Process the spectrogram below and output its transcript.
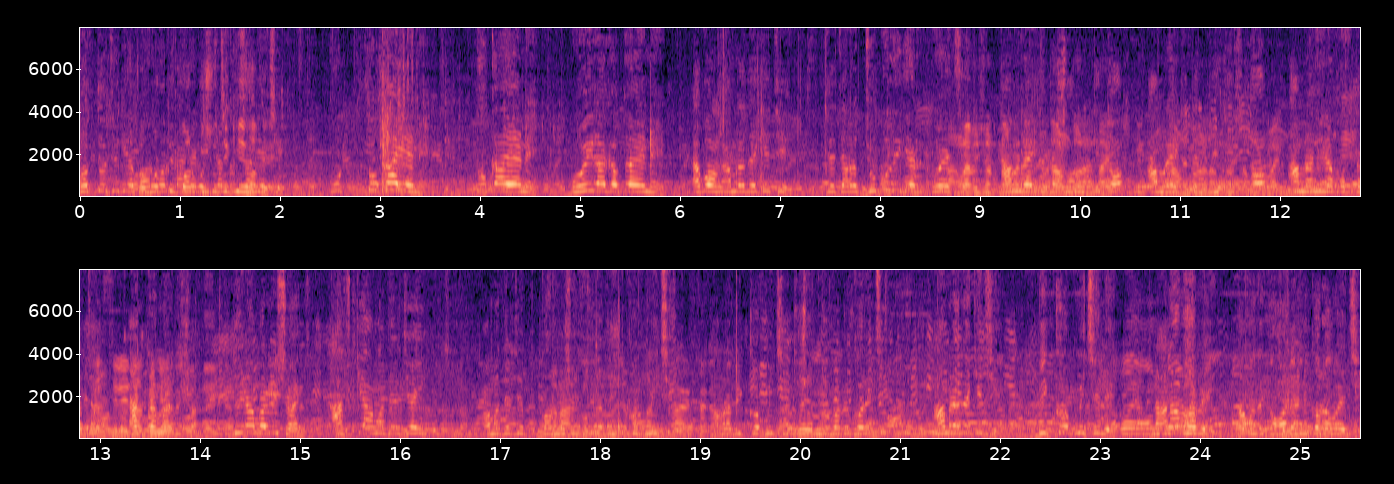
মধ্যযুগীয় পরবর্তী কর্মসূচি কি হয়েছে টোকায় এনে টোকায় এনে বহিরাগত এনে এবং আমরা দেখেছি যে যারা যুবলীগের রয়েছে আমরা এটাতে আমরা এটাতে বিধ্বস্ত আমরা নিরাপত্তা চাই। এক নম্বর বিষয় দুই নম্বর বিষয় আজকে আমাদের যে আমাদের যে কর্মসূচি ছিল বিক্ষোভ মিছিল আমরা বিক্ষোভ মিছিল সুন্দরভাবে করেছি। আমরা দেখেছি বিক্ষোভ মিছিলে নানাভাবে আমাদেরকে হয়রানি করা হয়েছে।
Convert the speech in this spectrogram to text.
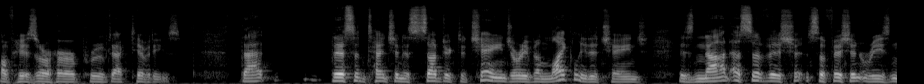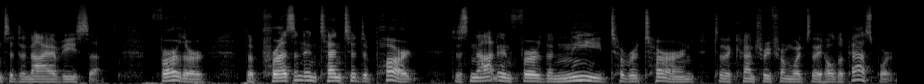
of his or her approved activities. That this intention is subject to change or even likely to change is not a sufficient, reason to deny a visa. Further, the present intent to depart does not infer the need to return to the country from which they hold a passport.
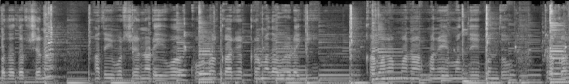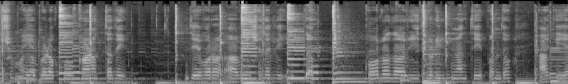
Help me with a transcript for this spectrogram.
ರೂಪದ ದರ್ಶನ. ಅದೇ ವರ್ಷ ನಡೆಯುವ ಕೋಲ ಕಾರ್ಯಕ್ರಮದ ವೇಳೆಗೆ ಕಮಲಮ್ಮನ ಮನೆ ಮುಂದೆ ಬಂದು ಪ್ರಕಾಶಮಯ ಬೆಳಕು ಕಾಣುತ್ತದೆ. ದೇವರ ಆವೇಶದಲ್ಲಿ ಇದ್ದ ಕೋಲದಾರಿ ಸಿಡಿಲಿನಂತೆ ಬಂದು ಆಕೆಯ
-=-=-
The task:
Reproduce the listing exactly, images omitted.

Reply:
Process the spectrogram below and output its transcript.
মধ্যযুগীয় পরবর্তী কর্মসূচি কি হয়েছে টোকায় এনে টোকায় এনে বহিরাগত এনে এবং আমরা দেখেছি যে যারা যুবলীগের রয়েছে আমরা এটাতে আমরা এটাতে বিধ্বস্ত আমরা নিরাপত্তা চাই। এক নম্বর বিষয় দুই নম্বর বিষয় আজকে আমাদের যে আমাদের যে কর্মসূচি ছিল বিক্ষোভ মিছিল আমরা বিক্ষোভ মিছিল সুন্দরভাবে করেছি। আমরা দেখেছি বিক্ষোভ মিছিলে নানাভাবে আমাদেরকে হয়রানি করা হয়েছে।
Convert the speech in this spectrogram to text.
of his or her approved activities. That this intention is subject to change or even likely to change is not a sufficient, reason to deny a visa. Further, the present intent to depart does not infer the need to return to the country from which they hold a passport.
Help me with a transcript for this spectrogram.
ರೂಪದ ದರ್ಶನ. ಅದೇ ವರ್ಷ ನಡೆಯುವ ಕೋಲ ಕಾರ್ಯಕ್ರಮದ ವೇಳೆಗೆ ಕಮಲಮ್ಮನ ಮನೆ ಮುಂದೆ ಬಂದು ಪ್ರಕಾಶಮಯ ಬೆಳಕು ಕಾಣುತ್ತದೆ. ದೇವರ ಆವೇಶದಲ್ಲಿ ಇದ್ದ ಕೋಲದಾರಿ ಸಿಡಿಲಿನಂತೆ ಬಂದು ಆಕೆಯ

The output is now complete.